aura and I had been strolling the historical and quaint streets of Dublin late in the afternoon, formerly menacing gray clouds giving way to hopeful beams of sunlight as the sunset neared. The scent of roses and grass permeated our walk as we discussed life, expectations for this Global Child trip and we chatted about possible life lessons that we might discover as we lay on the green grass carpet of a magnificent park. Laura, my partly Irish co-host professional ballet dancer turned comedian, told me stories about her love of chocolate chip cookies as we proceeded to venture down charming cobblestone alleys. We explored Irish coffee shops after a morning at the Library of Trinity College, one of the oldest and most important in the world. Such a magnificent day. Reviewing the itinerary for the next day at the impressive Merrion Hotel, Laura accidentally nudged a coffee table in our room and a book fell open to the word: curiosity. We looked at each other and smiled like kids that found a treasure… I instinctively knew that curiosity was our theme for Ireland. See, curiosity is such a key human element; without it, we’d have no civilization, language and certainly no Irish coffees. No babies would’ve ever been made and beer would not have been invented. Curiosity is an intrinsic part of our humanity: the need to explore, discover and understand.
Having filmed in over a dozen countries at that point, I’d stumbled upon one of my favorite questions to ask those I come across during the filming of the show: What makes you most proud about your culture? In Ireland, the answer came up again and again… Curiosity. Some of our Irish subjects said that Irish people were nosy but really friendly, others mentioned that Irish people were warm but asked a lot of questions. All these are expressions of curiosity. Our friends at the Merrion Hotel told us over incredible tea and champagne that Irish hospitality is tied to their curiosity. How can we be hospitable without having the curiosity to discover who people actually are? Nathan, a fantastic award winning chef at the Cliff at Lyons told us about curiosity being a key part of Irish culinary tradition and how many of his own delicious discoveries had been happy accidents propelled by curiosity. Our friend Honor at Cliff House Hotel in Ardmore told us that curiosity is the quickest way to make friends… the examples were in the dozens.
Laura and I were completely amazed. Curiosity is one of the most important ingredients in life! It’s at the heart of every discovery and friendship. In that case, is all curiosity good? Remember the saying: curiosity killed the cat? Well, there’s something to that too. Ultimately, I realized that curiosity must be harnessed correctly. Most things in life, even the good things can be abused. Sure, we need water to live… but too much water and you’ll drown. You need curiosity to explore, but too much exploration and you can find yourself lost. Am I curious about what poison tastes like? No, I’m not… and even if I were (hypothetically)… I’ve been blessed with common sense and third-party experiences that tell me that poison is not to be trifled with, so I stay away. You can substitute the word poison for all sorts of toxic and addictive substances and experiences. Sometimes curiosity pointed in the wrong direction is best curbed through self-control and wisdom so that we can apply it in a positive manner.
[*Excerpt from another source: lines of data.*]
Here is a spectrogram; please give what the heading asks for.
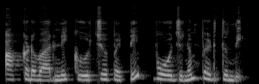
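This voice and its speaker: A woman's voice: on the high side, a little fast, husky. A woman telling a scripted moral story as its narrator.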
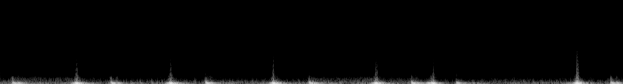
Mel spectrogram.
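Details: Resting heart sounds with an irregular rhythm, recorded at rest: low thumps, steady beats, then a quick cluster and a long pause; arrhythmia.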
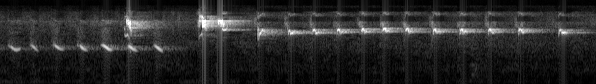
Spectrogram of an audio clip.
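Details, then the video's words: Cucak ijo song opening with a series of quick, evenly spaced lower whistled notes, then a harsh burst, then a long steady string of higher repeated chirps, about three per second. "Merdunya burung trucak ijo"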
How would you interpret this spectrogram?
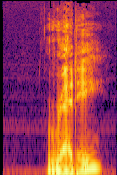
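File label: "ready", English, male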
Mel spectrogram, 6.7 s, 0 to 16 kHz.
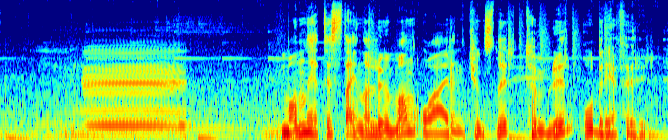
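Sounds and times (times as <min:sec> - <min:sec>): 
faint outdoor noise: 0:00.0 - 0:06.6
cow mooing: 0:00.5 - 0:02.0
speech: 0:02.8 - 0:06.6.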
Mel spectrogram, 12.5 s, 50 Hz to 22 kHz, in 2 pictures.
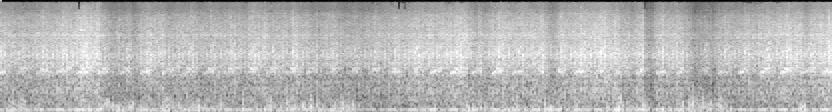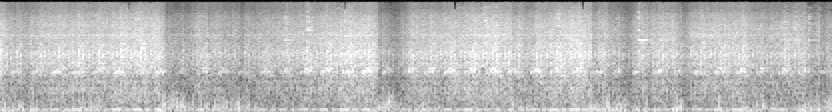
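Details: First start after an engine rebuild, 195°F thermostat holding coolant at 195°F, oil pressure pegging a 30 psi gauge, slight exhaust leak noted: catches and settles into a steady, even idle with no knocks, misses or ticking; sounds healthy.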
Ireland taught Laura and I that curiosity, when used to want to know others with sincere interest can be a wonderful tool for friendship. Laura is naturally curious and I love that about her; I mean she is partly Irish after all! We also realized that too much curiosity at the Cliffs of Moher can get you close to falling off the edge! So, in our lives, it’s important to realize that common sense and caution, combined with good curiosity is a wonderful thing. Careless curiosity can be a dangerous reckless thing! Fortunately, our entire Irish adventure was filled with some of the warmest and most incredible human encounters I’ve ever had during my world travel adventures. The exhilarating moments that our friend Bernadette organized for us at Waterford Castle were amazing. We were curious about Falconry and Clay Pigeon shooting. Theresa from Cliff at Lyons helped to satisfy our curiosity about riding horses across the Irish countryside and shared wonderful moments chugging the best oysters in the world with us in Dublin as well! Laura and I were curious about the Wicklow mountains so we ventured on an unguided hike and the best time discovering one of the best views of our lives. No matter where you go, always be curious and let’s remember that asking people about their lives, their countries and their cultures are the quickest ways to truly be a Global Child and make new life-long global friends.